"A Guile of Dragons" is not some mere copy.
Yes, it employs many of the elements that we might quickly label a High Fantasy trope - dwarves, dragons, ancient terrors, and the name Merlin (or at least his son, Morlock). Its important to remember that it is not what elements a writer uses, but how they use them, that brings distinction. Enge does not treat these elements lightly - the history and culture of the dwarves alone are an integral part of this story, hinting at a depth we never see a bottom to. The shortness of the work (@300 pages) is belied by the depth and fullness of the characters that populate it. These are thick characters, populating the pages not because they fill a need but because it is their story to tell.
Set as a prequel for Enge's character, Ambrosius, aka Morlock syr Theorn, "A Guile of Dragons" introduces us to a small cast of recurring characters, each of whom demonstrates a depth and fullness usually reserved for the titular character. Not having read the other books in this milieu proved to not be a problem - as a prequel, it is a well contained volume, beginning with the birth of Morlock, son of Merlin, and the circumstances that place young Morlock in the care of the dwarves of Thrymhaiam to the north. This is also the story of Morlock's first real adventure (other feats are alluded to, but nothing so grand), following a metre and pace that is reminiscent of a classic saga even when the story telling is modern.
For in the Northold, the dwarves find themselves cut off from the Graith of Guardians as a guile of dragons invades, reigniting the Longest War from before the dawn of history. Morlock, a thaen of the Graith, adopted son of the dwarves, trapped between both worlds, faces the failings of each as he is thrust into battling the dragons themselves.
Enge, who's unsecret real world identity is a classics professor, demonstrates that a writer is influenced by the books and life you lead. "A Guile of Dragons" is a worthy epic for any fantasy reader, containing a surprising depth and fullness that is rarely found in so short a book.
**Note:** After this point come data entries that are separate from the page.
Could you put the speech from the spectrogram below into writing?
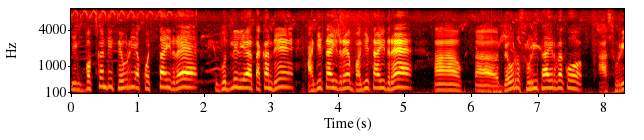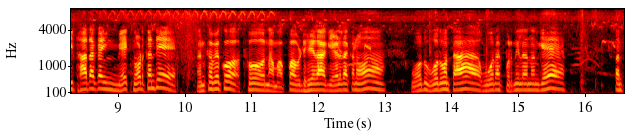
ಈಗ ಬಕ್ಕಂದು ತೆವ್ರಿಯ ಕೊಚ್ತಾ ಇದ್ರೆ ಗುದ್ಲಿಲಿಯ ತಕಂದು ಅಗಿತಾ ಇದ್ರೆ, ಬಗಿತಾ ಇದ್ರೆ ಬೆವರು ಸುರಿತಾ ಇರಬೇಕು. ಆ ಸುರಿತಾದಾಗ ಹಿಂಗೆ ಮೇಕ್ ನೋಡ್ಕಂಡು ಅನ್ಕೋಬೇಕು. ಥೋ ನಮ್ಮ ಅಪ್ಪ ಹೇಳ್ದಾಗ ಹೇಳ್ದಕ್ಕನೋ ಓದು ಓದು ಅಂತ ಓದಕ್ಕೆ ಬರ್ನಿಲ್ಲ ನನಗೆ ಅಂತ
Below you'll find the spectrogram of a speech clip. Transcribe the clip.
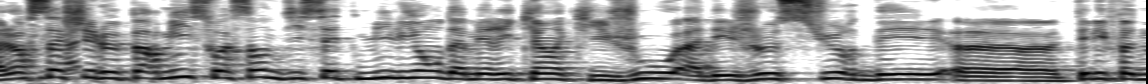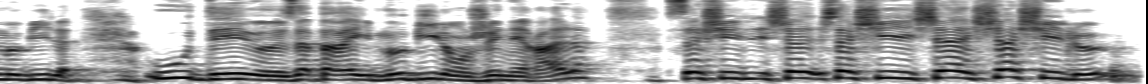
Alors sachez-le, parmi 77 millions d'Américains qui jouent à des jeux sur des euh, téléphones mobiles ou des euh, appareils mobiles en général, sachez, sachez, sachez-le,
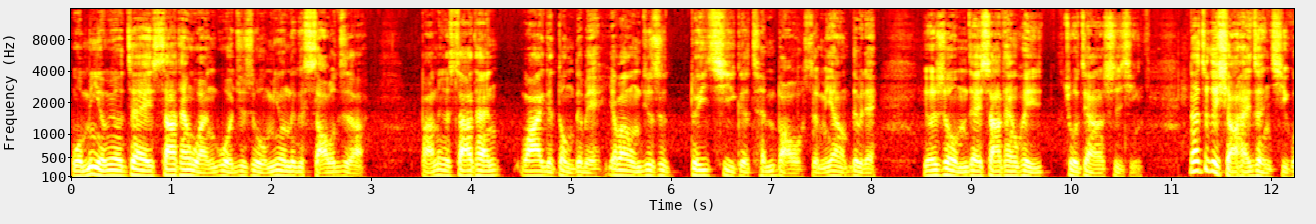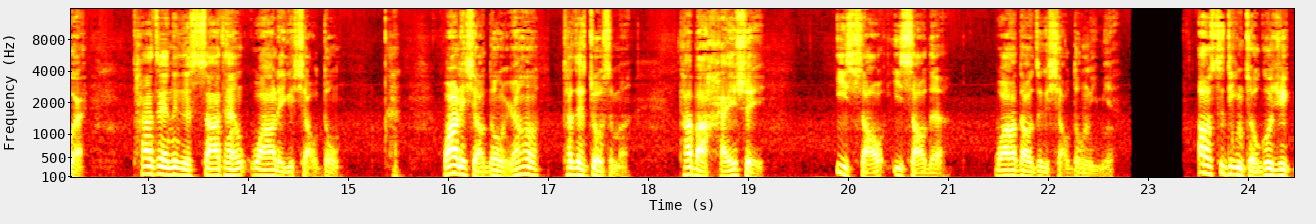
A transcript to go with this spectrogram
我们有没有在沙滩玩过？就是我们用那个勺子啊，把那个沙滩挖一个洞，对不对？要不然我们就是堆砌一个城堡，怎么样，对不对？有的时候我们在沙滩会做这样的事情。那这个小孩子很奇怪，他在那个沙滩挖了一个小洞，挖了小洞，然后他在做什么？他把海水一勺一勺的挖到这个小洞里面。奥斯汀走过去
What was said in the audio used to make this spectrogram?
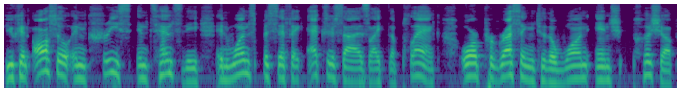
You can also increase intensity in one specific exercise, like the plank, or progressing to the one inch push up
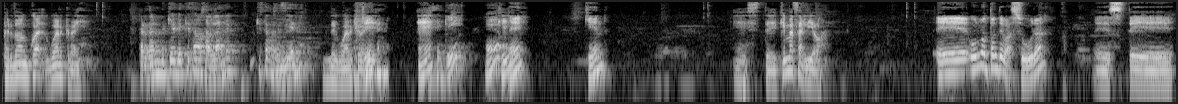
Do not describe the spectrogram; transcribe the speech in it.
Perdón, ¿cuál- Warcry. Perdón, ¿de qué, de qué estamos hablando? ¿Qué estamos haciendo? De Warcry. ¿Qué? ¿Eh? ¿De qué? ¿Eh? ¿Qué? ¿Eh? ¿Quién? Este, ¿qué más salió? Eh, un montón de basura. Este,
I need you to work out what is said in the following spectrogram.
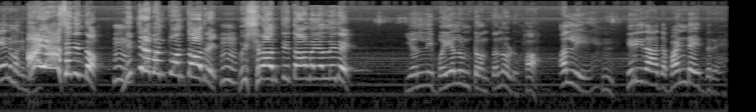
ಏನು ಮಗನ? ಆಯಾಸದಿಂದ ನಿದ್ರೆ ಬಂತು ಅಂತ ಆದ್ರೆ ವಿಶ್ರಾಂತಿ ತಾಣ ಎಲ್ಲಿದೆ? ಎಲ್ಲಿ ಬಯಲುಂಟು ಅಂತ ನೋಡು. ಹಾ. ಅಲ್ಲಿ ಹಿರಿದಾದ ಬಂಡೆ ಇದ್ರೆ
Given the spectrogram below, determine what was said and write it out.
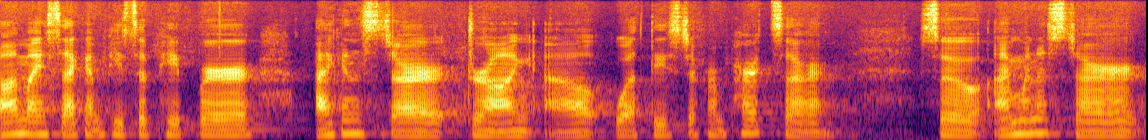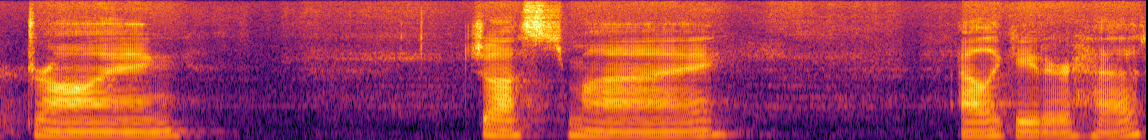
On my second piece of paper, I can start drawing out what these different parts are. So I'm gonna start drawing just my alligator head.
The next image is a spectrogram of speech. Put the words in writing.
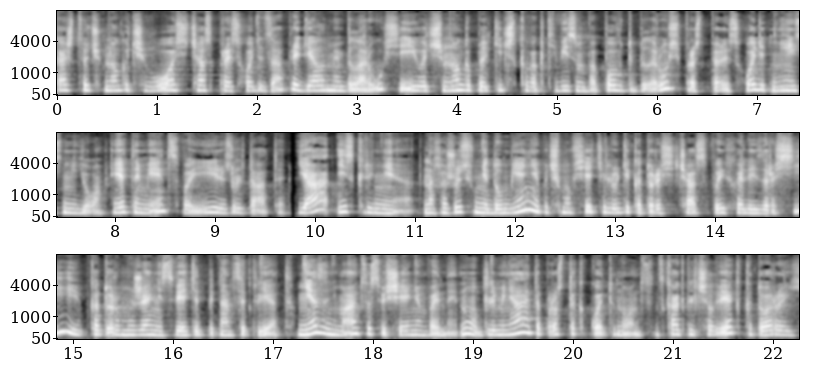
кажется, очень много чего сейчас происходит за пределами Беларуси, и очень много политического активизма по поводу Беларуси просто происходит не из нее. И это имеет свои результаты. Я искренне нахожусь в недоумении, почему все эти люди, которые сейчас выехали из России, которым уже не светит 15 лет, не занимаются освещением войны. Ну, для меня это просто какой-то нонсенс. Как для человека, который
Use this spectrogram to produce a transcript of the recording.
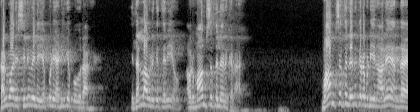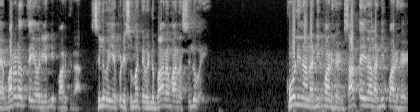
கல்வாரி சிலுவையில் எப்படி அடிக்கப் போகிறார்கள்? இதெல்லாம் அவருக்கு தெரியும். அவர் மாம்சத்தில் இருக்கிறார். மாம்சத்தில் இருக்கிறபடியினாலே அந்த மரணத்தை அவர் எண்ணி பார்க்கிறார். சிலுவை எப்படி சுமக்க வேண்டும்? பாரமான சிலுவை. கோலினால் அடிப்பார்கள் சாட்டையினால் அடிப்பார்கள்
I cannot say more about this book without spoiling it, so I will just say that I wholly and heartily recommend that it be read.(less)